Longwood at Home, which provided the same services again when Ms. Jernigan had follow-up surgery in January, has picked up the tab, says Mr. Jernigan.
Reported in The Wall Street Journal, April 9, 2012
Business Showcase Caregiver Magazine - Longwood at Home
December 1, 2010
Dr. Nancy Curry’s bright eyes sparkle behind her glasses as she quickly offers her thoughts on membership in Presbyterian SeniorCare’s Longwood at Home Community.
“It’s the best decision I’ve made,” remarks Dr. Curry, “The care is superlative and I’ve never had a fuss about anything.”
“Well, she’s not a ‘fusser,” gently teases Anna Scott, Dr. Curry’s care coordinator. The warm family-like friendship between the two women is clear as they share how Longwood at Home has allowed the spirited 79-year-old O’Hara Township resident to remain in the home that she loves as she’s weathered a variety of medical and care issues. Longwood at Home is western Pennsylvania’s first and only “at home” Continuing Care Retirement Community that enables healthy older adults to proactively plan for future long-term needs.
“I’ve risen above,” she comments. Dr. Curry became a member in 2004 after realizing that she wanted to remain in her home and yet not have any future care issues be “a burden” to her family. Her caregivers’ help has been tailored to her changing needs, be it 24-hour care after a major illness or the overnight care she now uses to help prevent falls. A nurse visits the former nursery school teacher and psychoanalyst weekly for a medication and blood pressure check. “It’s like a family,” Dr. Curry says, “I have a friendly network and I feel comfortable calling on Longwood at Home.”
Just across the river in Oakmont, Dr. Jim Snyder and his wife Ann use similar affectionate- albeit a bit more intense- language to describe their Care Coordinator Petrina Sichak.
“Petrina’s a warrior,” asserts Ann, 67, who first utilized her membership after an unexpected major back surgery several years ago. “Had I not had Longwood at Home, I don’t know what I would have done.” The Snyder’s also credit Petrina’s advocacy and the program’s portability with helping them to salvage a vacation and their peace of mind after Ann was hospitalized briefly for an injury during an extended trip to Florida.

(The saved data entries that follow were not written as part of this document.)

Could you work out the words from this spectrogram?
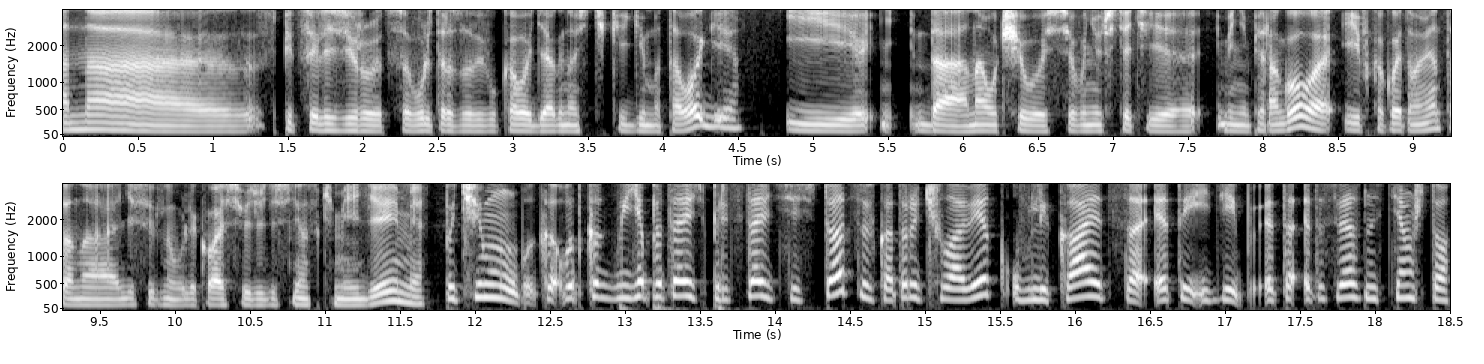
она специализируется в ультразвуковой диагностике гематологии, и да, она училась в университете имени Пирогова, и в какой-то момент она действительно увлеклась ВИЧ-диссидентскими идеями. Почему? Вот как бы я пытаюсь представить себе ситуацию, в которой человек увлекается этой идеей. Это, это связано с тем, что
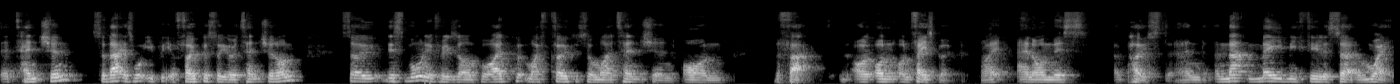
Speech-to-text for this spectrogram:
attention. So that is what you put your focus or your attention on. So this morning, for example, I'd put my focus or my attention on the fact on, on, on Facebook, right? And on this post. And and that made me feel a certain way.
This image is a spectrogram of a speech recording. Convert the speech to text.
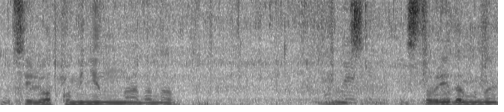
Ну, Селедку мені треба на. Ну, з- з Тавріда мене.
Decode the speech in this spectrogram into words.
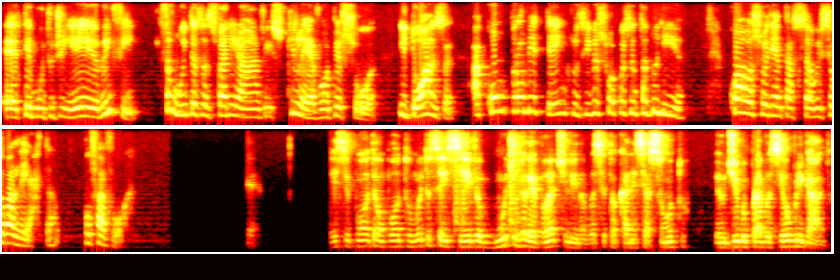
é, ter muito dinheiro, enfim. São muitas as variáveis que levam a pessoa idosa a comprometer, inclusive, a sua aposentadoria. Qual a sua orientação e seu alerta, por favor? Esse ponto é um ponto muito sensível, muito relevante, Lina, você tocar nesse assunto. Eu digo para você obrigado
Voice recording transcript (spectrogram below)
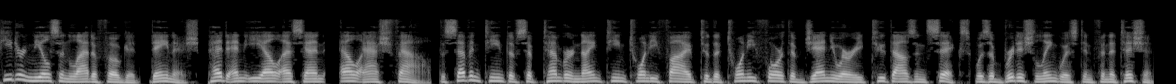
Peter Nielsen Ladefoged, Danish, Ped Nelsen, L. Ash 17th of September 1925 to the 24th of January 2006, was a British linguist and phonetician.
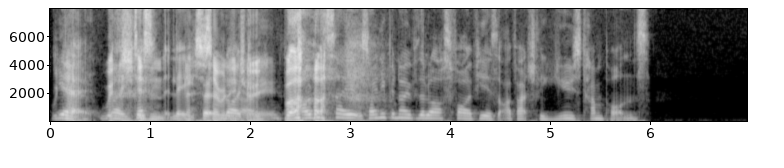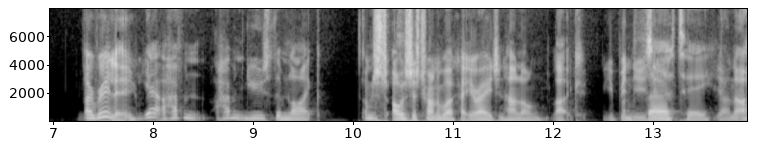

“It wasn’t until I reflected back on what ‘might have been’,” comments Jim 69, “that I realized what we experienced was not all that bad, because we have coverage.”
Like Dr. Curry, the Snyder’s have family nearby, but felt it wouldn’t be fair to have their daughter help with their future health care needs while she’s busy raising her own children. They were familiar with Longwood’s reputation and were not disappointed when they made an inquiry about having care coordination at the ready.
“The staff has extraordinary sensitivity to the needs that we have- and they did so right from the first interview.” Jim says. “It was impressive.”
The home you made is precious to you, and it’s where you’re determined to stay.
Longwood at Home offers the long-term solution to support your decision. Enhance your quality of life and secure peace of mind through our range of care and services that will meet your changing needs while you continue to live in the home you love. A part of the Presbyterian SeniorCare family, Longwood at Home is backed by 80+ years of solid experience, ardent innovation… and the ability to keep pace with personalities as varied as yours.
For a life as unique as you.
Reported in Caregiver Magazine, December 2010